Joel Lobb (NMLS#57916)Senior Loan Officer
Key Financial Mortgage (NMLS #1800) 107 South Hurstbourne Parkway*
Louisville, KY 40222*
NMLS # 6395
Financing Kentucky One Home at a Time
in a seller's market, it may be a negotiation tool to offer free rent, but it is by no means required. And no, it's not normal at all to have 30-60 days free rent. You are under no obligation to provide free rent. Look at your contract to buy --- how many days did you state that the house should be vacant before close of escrow?
Besides, in a short sale, the new owners are not supposed to rent the property back to the sellers --- that's one of the reasons why they require an arms' length affidavit, to make sure there's no relationship between/among the parties.
If you want to provide free rent out of the goodness of your heart, then fine...but be prepared to have a hard time getting them to vacate.
Perhaps you should read this advice from an attorney's website
After a real estate transfer, how can I remove a holdover seller who refuses to leave the property?
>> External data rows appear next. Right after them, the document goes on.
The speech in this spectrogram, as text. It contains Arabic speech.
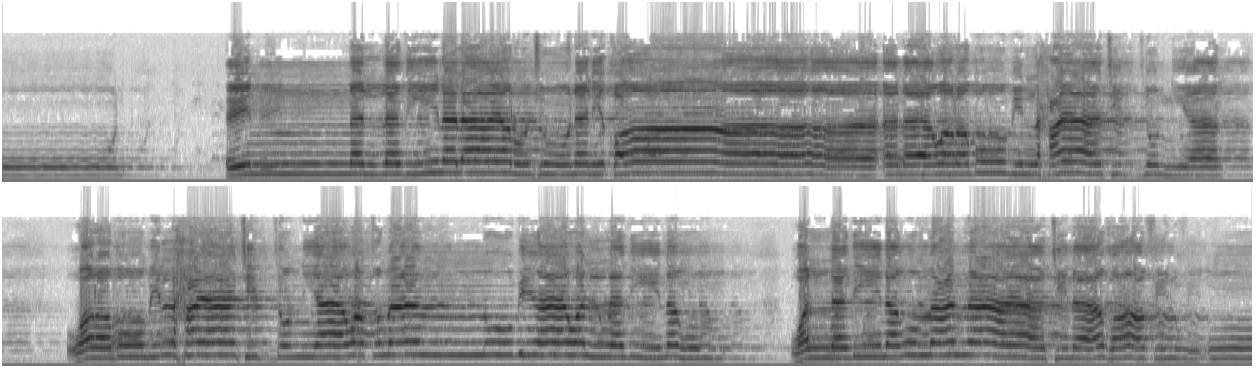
إن الذين لا يرجون لقاءنا ورضوا بالحياة الدنيا ورضوا بالحياة الدنيا واطمأنوا بها والذين هم والذين هم عن آياتنا غافلون.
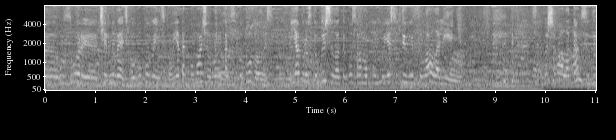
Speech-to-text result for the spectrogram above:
е, узори Чернівецького, Буковинського. Я так побачила, мені так сподобалось. І я просто вишила таку саму кульку. Я сюди висилала Лені. Вишивала там, сюди,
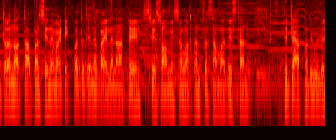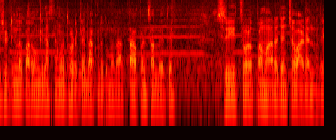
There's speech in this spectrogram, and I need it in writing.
मित्रांनो आता आपण सिनेमॅटिक पद्धतीने पाहिलं ना ते श्री स्वामी समर्थांचं समाधीस्थान. तिथे आतमध्ये व्हिडिओ शूटिंगला परवानगी नसल्यामुळे थोडक्यात दाखवलं तुम्हाला. आता आपण चाललो आहे ते श्री चोळप्पा महाराजांच्या वाड्यांमध्ये.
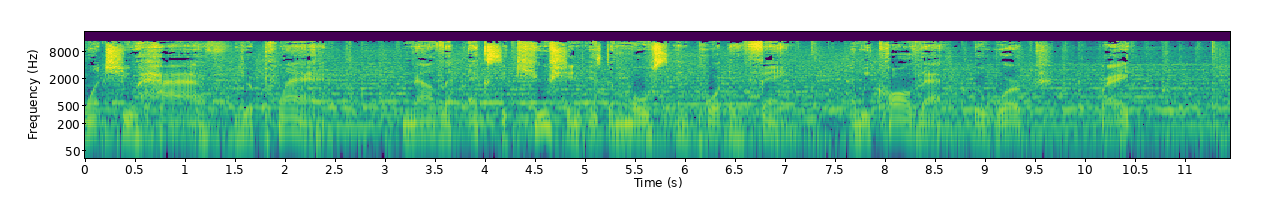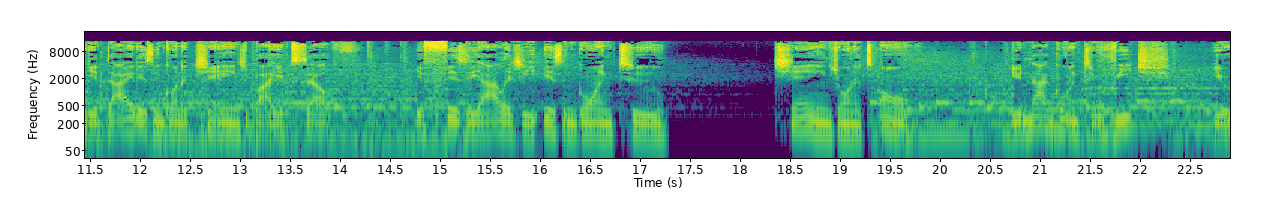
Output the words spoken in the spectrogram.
Once you have your plan, now the execution is the most important thing. And we call that the work, right? Your diet isn't going to change by itself. Your physiology isn't going to change on its own. You're not going to reach your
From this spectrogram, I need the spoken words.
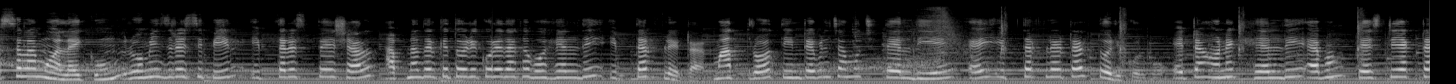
আসসালামু আলাইকুম। রমিজ রেসিপির ইফতার স্পেশাল আপনাদেরকে তৈরি করে দেখাবো হেলদি ইফতার প্লেটার। মাত্র তিন টেবিল চামচ তেল দিয়ে এই ইফতার প্লেটার তৈরি করব। এটা অনেক হেলদি এবং টেস্টি একটা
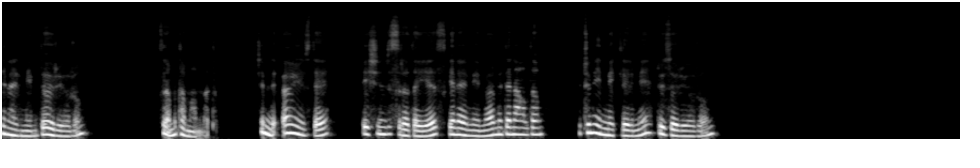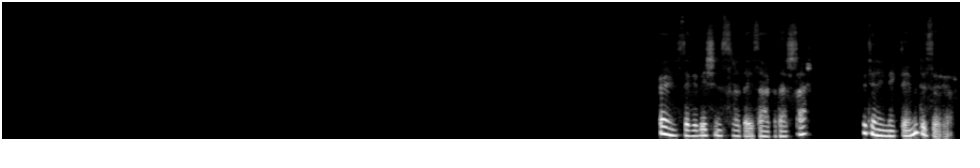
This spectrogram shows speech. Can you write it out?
Kenar ilmeğimi de örüyorum. Sıramı tamamladım. Şimdi ön yüzde 5. sıradayız. Genel ilmeğimi örmeden aldım. Bütün ilmeklerimi düz örüyorum. Ön yüzde ve 5. sıradayız arkadaşlar. Bütün ilmeklerimi düz örüyorum.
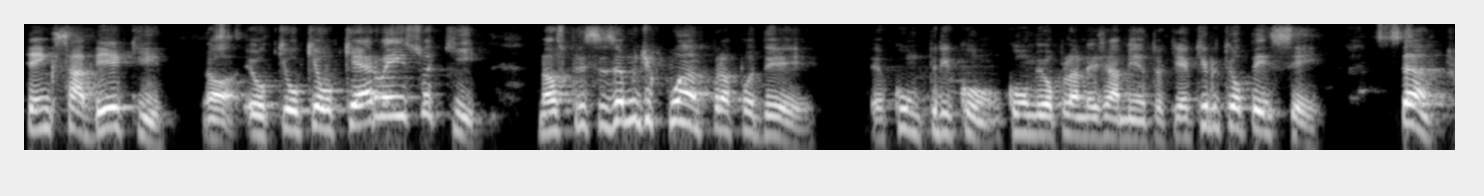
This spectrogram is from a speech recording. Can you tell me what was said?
tem que saber que ó, eu, o que eu quero é isso aqui. Nós precisamos de quanto para poder cumprir com, com o meu planejamento aqui? Aquilo que eu pensei. Tanto.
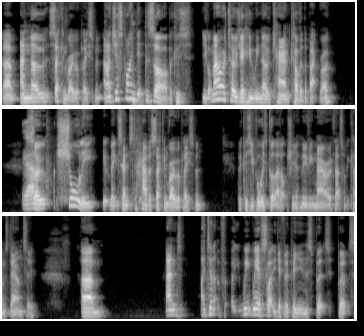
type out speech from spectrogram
Um, and no second row replacement. And I just find it bizarre because you've got Maro Itoje, who we know can cover the back row. yeah, So surely it makes sense to have a second row replacement because you've always got that option of moving Maro if that's what it comes down to. Um, and I don't know. We we have slightly different opinions, but but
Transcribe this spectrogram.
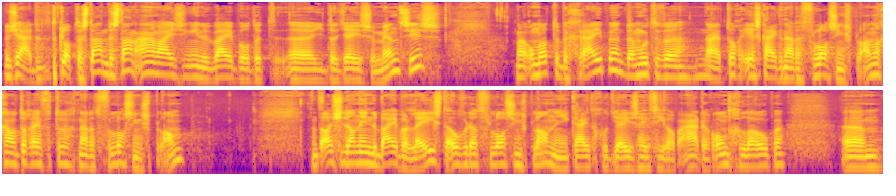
Dus ja, dat, klopt. Er staan, er staan aanwijzingen in de Bijbel dat, uh, dat Jezus een mens is. Maar om dat te begrijpen, dan moeten we nou, toch eerst kijken naar het verlossingsplan. Dan gaan we toch even terug naar het verlossingsplan. Want als je dan in de Bijbel leest over dat verlossingsplan en je kijkt goed, Jezus heeft hier op aarde rondgelopen. Um,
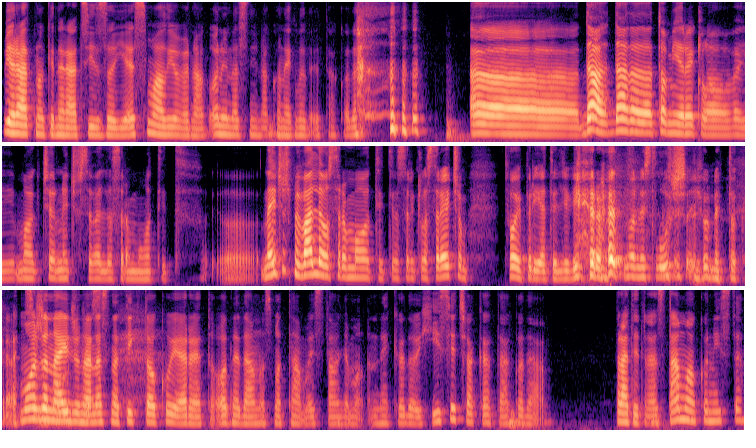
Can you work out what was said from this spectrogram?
Vjerojatno generaciji za jesmo, ali oni nas ni ne gledaju, tako da. da, da, da, to mi je rekla ovaj, moja kćer, neću se valjda sramotit. Uh, nećeš me valjda osramotit. Ja sam rekla, srećom, tvoji prijatelji vjerojatno ne slušaju netokraciju. Možda naiđu na nas na TikToku, jer eto, odnedavno smo tamo i stavljamo neke od ovih isječaka, tako da pratite nas tamo ako niste.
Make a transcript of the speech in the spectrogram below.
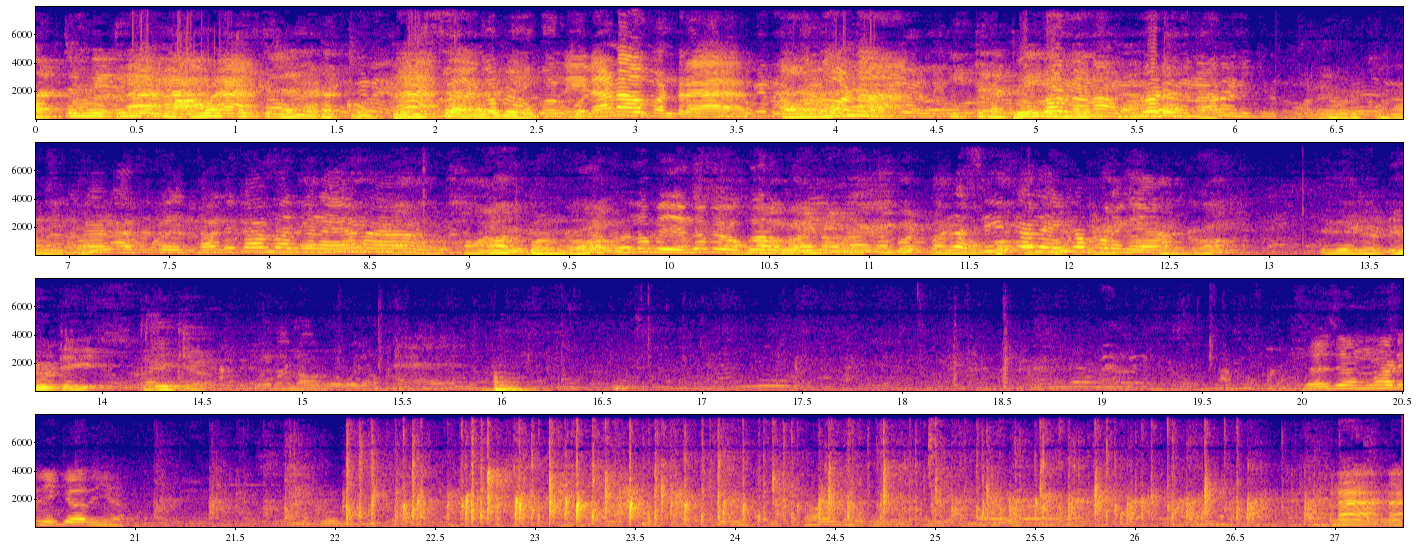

The trick to having anyone remain in the property after COE is to NOT create a landlord/tenant relationship. Once the occupant has tenant status they have tenants rights. Once the occupant is considered a tenant the only legal recourse to removing them is eviction. There are a couple ideas how best to approach this. Each one of them requires some airtight language. First, you can grant the occupant a short term "license" to use the property. We have one drawn by our legal counsel and it works well. Another option is to make the occupant a short term "guest" not unlike a house guest. Again this requires some good language in your agreement. Keep in mind that some municipalities consider an occupant a tenant after 30 days no matter how good and strong your agreement language is. If you must agree to a "rent back" don't use the term rent even if it is free and don't agree to anything more than 29 days.
These are some of the ways we have avoided issues. But I still recommend that you seek legal advice. Good Luck
Short sales are different. All terms must be disclosed and agreed to by the lender. I think it is unlikely that a lender would approve a free rent-back as they do not want the seller to have any benefit from a short sale whatsoever.
B) NO, not unreasonable at all.
Personally I would NEVER close on an occupied short sale. Consider this...these people are shorting their mortgage company. Why would it bother them to short you?
Allowing to do it for FREE is stupid!
With the wording in the Purchase Agreement; the Seller is required to vacate on the day of CLOSING, unless you agreed to something else. If they do not vacate; you have the paperwork to make them vacate.
If you agree to them staying, for any reason or any arrangement, then you will have to follow the procedures for evicting a tenant.
Where is your Buyer's Agent while all this is going on?
It is not common for the Seller to stay in possession more than 3 days after close of escrow in our area...